[Saved entries]
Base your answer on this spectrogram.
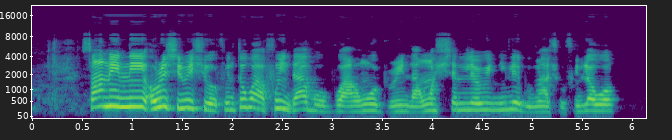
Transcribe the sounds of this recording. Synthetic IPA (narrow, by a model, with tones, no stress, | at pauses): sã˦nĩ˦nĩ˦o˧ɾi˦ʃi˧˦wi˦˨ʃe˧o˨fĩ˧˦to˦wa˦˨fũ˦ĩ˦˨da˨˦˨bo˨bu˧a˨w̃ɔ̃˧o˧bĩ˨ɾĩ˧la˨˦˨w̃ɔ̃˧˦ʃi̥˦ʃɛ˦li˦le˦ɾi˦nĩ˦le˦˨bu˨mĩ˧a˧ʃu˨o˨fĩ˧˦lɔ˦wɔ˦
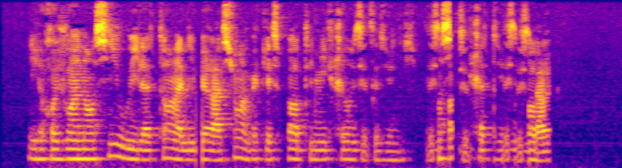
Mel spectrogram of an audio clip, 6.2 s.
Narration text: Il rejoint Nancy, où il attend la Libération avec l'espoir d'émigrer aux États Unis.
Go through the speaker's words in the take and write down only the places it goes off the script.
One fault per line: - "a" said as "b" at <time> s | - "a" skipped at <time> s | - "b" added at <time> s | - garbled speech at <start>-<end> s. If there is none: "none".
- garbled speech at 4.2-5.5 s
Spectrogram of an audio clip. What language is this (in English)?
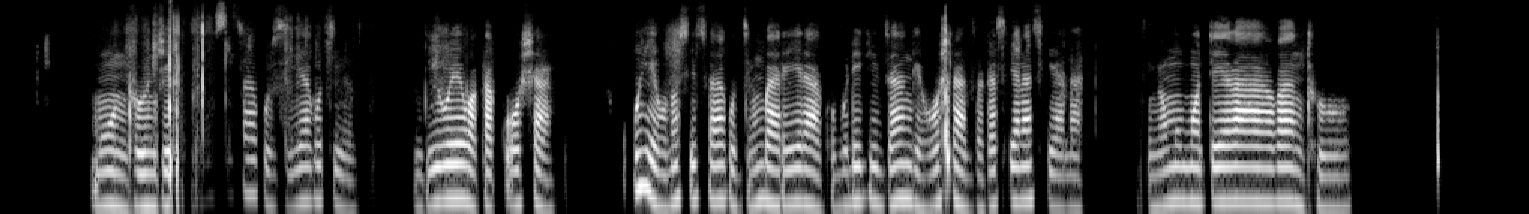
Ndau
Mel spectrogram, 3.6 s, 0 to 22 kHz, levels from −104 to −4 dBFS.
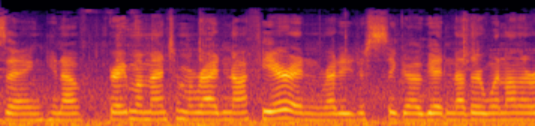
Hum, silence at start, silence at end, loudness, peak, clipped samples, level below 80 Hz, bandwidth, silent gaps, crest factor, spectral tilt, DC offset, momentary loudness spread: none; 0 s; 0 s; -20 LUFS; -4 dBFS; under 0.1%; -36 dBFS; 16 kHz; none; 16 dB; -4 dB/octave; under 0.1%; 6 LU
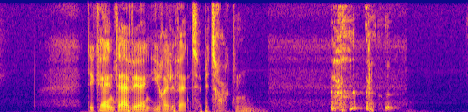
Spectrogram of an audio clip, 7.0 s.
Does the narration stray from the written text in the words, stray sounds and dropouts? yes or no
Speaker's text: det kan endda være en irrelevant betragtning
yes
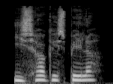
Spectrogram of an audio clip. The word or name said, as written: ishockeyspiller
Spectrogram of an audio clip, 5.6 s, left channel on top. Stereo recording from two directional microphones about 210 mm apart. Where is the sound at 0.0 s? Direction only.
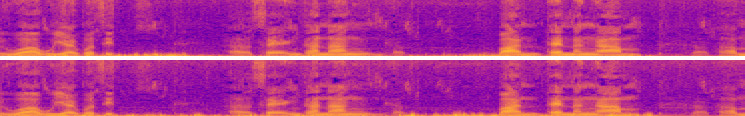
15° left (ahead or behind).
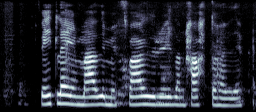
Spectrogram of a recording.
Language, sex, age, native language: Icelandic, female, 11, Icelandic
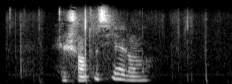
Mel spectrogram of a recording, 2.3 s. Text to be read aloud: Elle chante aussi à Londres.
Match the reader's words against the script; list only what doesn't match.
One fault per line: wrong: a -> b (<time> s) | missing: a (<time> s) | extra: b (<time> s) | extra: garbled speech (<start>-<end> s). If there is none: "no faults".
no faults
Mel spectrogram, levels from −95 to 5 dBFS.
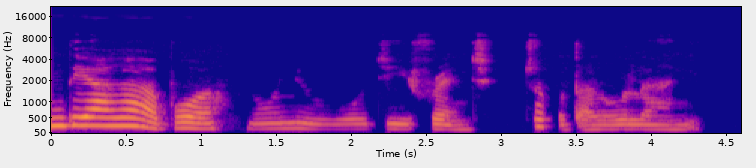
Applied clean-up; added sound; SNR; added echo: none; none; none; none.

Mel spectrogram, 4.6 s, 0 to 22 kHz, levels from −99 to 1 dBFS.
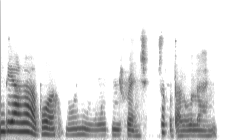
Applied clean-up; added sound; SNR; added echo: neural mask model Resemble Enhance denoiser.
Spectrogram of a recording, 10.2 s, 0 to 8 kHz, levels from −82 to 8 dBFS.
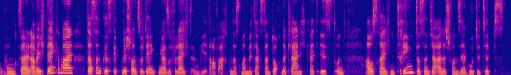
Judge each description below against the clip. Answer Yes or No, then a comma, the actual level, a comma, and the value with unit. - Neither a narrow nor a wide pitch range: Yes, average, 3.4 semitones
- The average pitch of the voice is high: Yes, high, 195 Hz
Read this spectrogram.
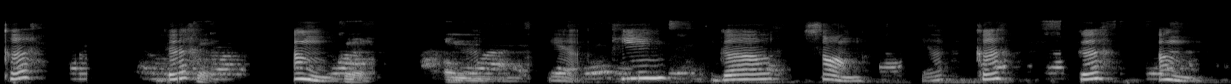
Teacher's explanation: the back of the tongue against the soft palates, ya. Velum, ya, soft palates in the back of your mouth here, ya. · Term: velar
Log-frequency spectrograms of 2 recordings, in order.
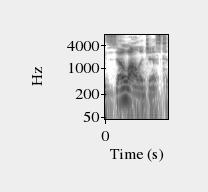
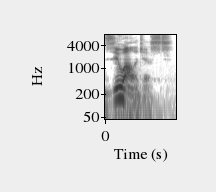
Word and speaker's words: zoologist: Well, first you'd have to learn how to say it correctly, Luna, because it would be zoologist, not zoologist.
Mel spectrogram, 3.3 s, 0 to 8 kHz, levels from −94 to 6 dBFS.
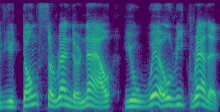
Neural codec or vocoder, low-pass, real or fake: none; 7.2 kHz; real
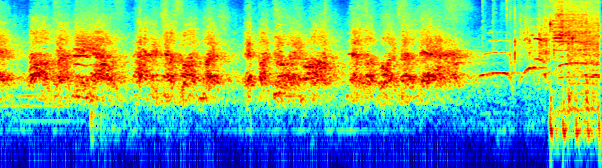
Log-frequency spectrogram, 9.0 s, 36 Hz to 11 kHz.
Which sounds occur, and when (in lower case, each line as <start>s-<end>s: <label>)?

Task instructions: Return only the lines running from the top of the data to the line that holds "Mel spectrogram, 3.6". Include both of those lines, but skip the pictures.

Answer area:
Base your answer on this spectrogram.
Transcribe the sounds of this recording. Synthetic IPA (narrow, by a model, with tones, no stress, | at pauses): sã˦nĩ˦nĩ˦o˧ɾi˦ʃi˧˦wi˦˨ʃe˧o˨fĩ˧˦to˦wa˦˨fũ˦ĩ˦˨da˨˦˨bo˨bu˧a˨w̃ɔ̃˧o˧bĩ˨ɾĩ˧la˨˦˨w̃ɔ̃˧˦ʃi̥˦ʃɛ˦li˦le˦ɾi˦nĩ˦le˦˨bu˨mĩ˧a˧ʃu˨o˨fĩ˧˦lɔ˦wɔ˦
Mel spectrogram of an audio clip, 6.2 s.
Narration text: Il rejoint Nancy, où il attend la Libération avec l'espoir d'émigrer aux États Unis.
Go through the speaker's words in the take and write down only the places it goes off the script.
One fault per line: - "a" said as "b" at <time> s | - "a" skipped at <time> s | - "b" added at <time> s | - garbled speech at <start>-<end> s. If there is none: "none".
- garbled speech at 4.2-5.5 s
Spectrogram of an audio clip. What language is this (in English)?
Ndau
Mel spectrogram, 3.6 s, 0 to 22 kHz, levels from −104 to −4 dBFS.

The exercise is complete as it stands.